Senator John Fetterman (D) recently shared this observation with the public. You all should need to know that America is not sending their best and brightest to Washington, D. C. Congressional in-fighting, and scandals among the elected elite support the senator’s view.
Bureaucrats add to the confusion. As specialists in their fields, they can run circles around the people’s representatives. For example, while Congress squabbles about sending money to support Ukraine’s war, the Secretary of the Treasury, Janet Yellen, proposes that President Joe Biden bypass the government’s legislative branch and delegate Russia’s frozen assets to Volodymyr Zelenskyy.
Adding to the fog is technology, an industry politicians little know or understand. As a result, innovators in Silicon Valley have pursued Artificial Intelligence (AI) unfettered to a degree that it has become as great a danger to us as the atomic bomb.
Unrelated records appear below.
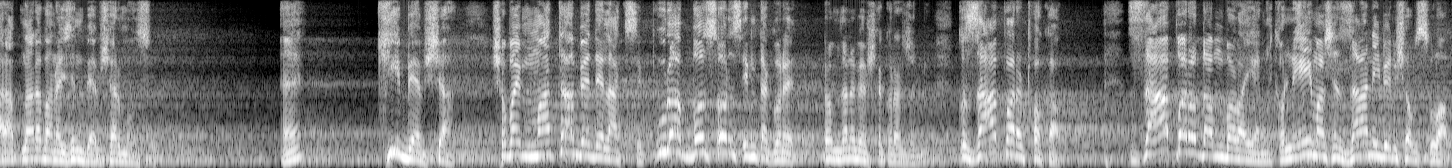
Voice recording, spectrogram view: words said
আর আপনারা বানাইছেন ব্যবসার মৌসুম। হ্যাঁ? কি ব্যবসা? সবাই মাথা বেঁধে লাগছে, পুরা বছর চিন্তা করে রমজানের ব্যবসা করার জন্য। যা পারো ঠকাও। যা পারো দাম বাড়াইয়া না, কারণ এই মাসে যা নিবেন সব সোয়াব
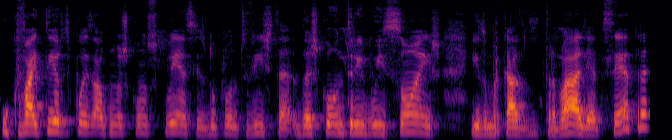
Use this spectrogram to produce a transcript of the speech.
o que vai ter depois algumas consequências do ponto de vista das contribuições e do mercado de trabalho, etc.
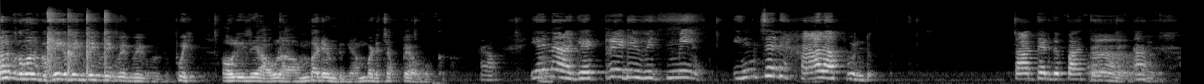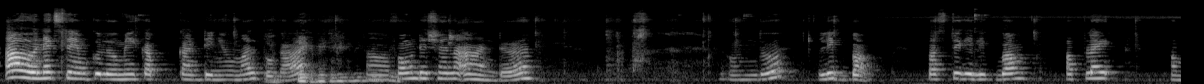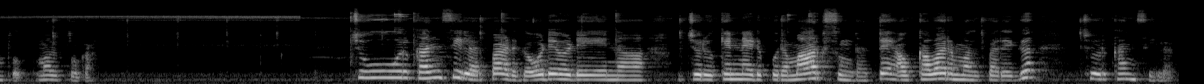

In 2018, the Brookings Institute issued a report on the benefits and dangers of AI and provided recommendations to ensure the technology did no harm. It collected dust like most reports. But now, five years later, tech giants, have come running to Congress seeking regulations, fearing they have released an evil genie from its bottle and hoping to spread the blame.
While the tech world seeks legal protection from the potential damage their invention can do, the rest of us should consider what human traits these innovators have passed along to their powerful machines. Given our current capacity to blow up the planet’s resources, including polluting its air, what could go wrong?
The advent of AI will alter our lives, no doubt, but it won’t create a blank slate upon which to build our utopian dream. As historian Timothy Snyder warns, we can’t avoid dragging into our new world the debris of the past.
Economic inequality will be one such and should social mobility die, the scholar predicts democracy [will] give way to oligarchy, opening the door to tyranny. Donald Trump has given us a glimpse of that future, a society where citizens are encouraged to sleepwalk through their existence, obeying their leaders without question. What these sheep mustn’t see, says Snyder, is that most of those who held power in the past will continue to hold it in the future, making changes wrought by insurrections or revolutions largely an illusion.
True, the technological revolution has brought a world of information to our fingertips, but the price has been the loss of our privacy — data that the oligarchs of AI gather and sell for their immense profit. Elon Must is one of these. Having accumulated much of the world’s capital, he imagines he owns the rest of us and dares to wade into international politics, changing the course of our lives without the authority of a single vote cast at the ballot box.
Such hubris leaves us to ponder the legacy of these innovators. They have given us convenience and access to endless information, but they are the purveyors of disinformation and deep fakes too. By these means, society finds itself not merely divided but fractured, and to a degree that makes determining the public good seem impossible.
Will their invention, AI, come to sense the frailty of our species? As repositories of all that we know, will they see how we have dehumanized ourselves by our obsession with money, pleasure, and the pursuit of war? If so, will these lungless servants become our masters, caring nothing about us and our environment? I doubt they will miss the meadowlark ‘s song.
Forgive these dystopian questions, but it’s time to consider our status as naked apes. The universe takes little notice of us. And, Nature appears to be turning its back on our species. Or, perhaps, we were the first to turn away, preferring to focus on ourselves and the petty differences in our religions, the color of our skin, and our varying lifestyles.
When inconsequential variations like these become matters of life and death, are we worthy of respect even from our miraculous machines? More likely, they will judge us against other creatures on the planet and find we are not the best and brightest.
I must say that I have rarely seen a community come together in order to meet a common need in a manner as beautiful as that of a handful of birds at a feeder. Craig D. Lounsbrough